What Is Pressure Treated Lumber in Seattle?

When it comes to your home, there is a good chance you care about the way it looks and how it holds up. That means outdoor projects like decks or outbuildings have to look decent and function well for many years. This predicament drives many homeowners to consider pressure treated wood for home additions like decks and awnings. But what is pressure treated wood, and where should it be used? In the past, pressure treated wood projects contained arsenic, which raised concerns when it was used in vegetable gardens and playgrounds. Today, there are other options on the market, but you should still consider the implications of the wood you use.

Let’s take a look at some of the questions you may have about pressure treated lumber in Seattle.

What is pressure treated wood?

Wood, as you know, is an organic material, and like all organic material is prone to weathering and decay. But the idea behind pressure treated wood is to dramatically slow the decay process by forcing chemicals into the wood.

As we mentioned, the old way of treating the wood required the use of chromated copper arsenate (CCA), or arsenic. But today, through new methods, like the use of micronized copper quaternary, many of these treated materials can now be used safely as garden beds, playground equipment and more. Even though some people will argue that modern treating methods are safe for food gardens, some experts suggest waiting until pressure treated material’s safety is proven solid.
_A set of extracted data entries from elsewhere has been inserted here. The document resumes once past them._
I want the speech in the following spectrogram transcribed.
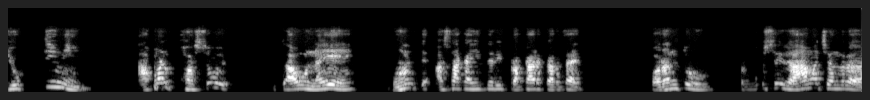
युक्तीनी आपण फसू जाऊ नये म्हणून ते असा काहीतरी प्रकार करतायत. परंतु प्रभू श्री रामचंद्र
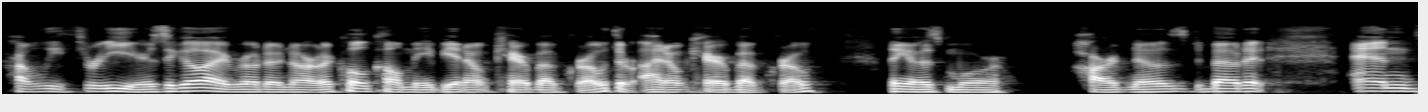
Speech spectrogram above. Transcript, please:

How long does pressure treated wood last?

Pressure treated lumber in Seattle puts untreated lumber to shame. Where untreated decking can last around 15 years, pressure treated woods can stay in service for as long as 30 to 40 years, according to some sources. When it comes to buried pillars or retaining walls, there is no better option than pressure treated building materials. Even with regular exposure to rain, snow and other elements, pressure treated wood can go decades without rotting.

Are there any disadvantages to pressure treated wood?

Unlike woods such as cedar or redwood, pressure treated wood can be less attractive to some people. Consider it the more “utilitarian” of wood species. Outside of that, it can be sealed and painted to improve its aesthetic appeal.

That being said, it takes substantially longer for this type of wood to dry. If painted before the wood is completely dry, the paint will peel as moisture forces its way to the surface. On average, it can take weeks, and as much as a month, for the wood to completely dry. Because of the chemical process used to treat the wood, it can be toxic when burned (whether intentionally or not) and can release harmful toxins into the air. When working with or cutting this kind of wood, wear a safety, air-filtering or dust mask to ensure you don’t inhale harmful materials.

For the answers to all your questions about pressure treated lumber in Seattle, don’t hesitate to contact the knowledgeable staff at Stewart Lumber & Hardware Co. Call us today!

Leave a Reply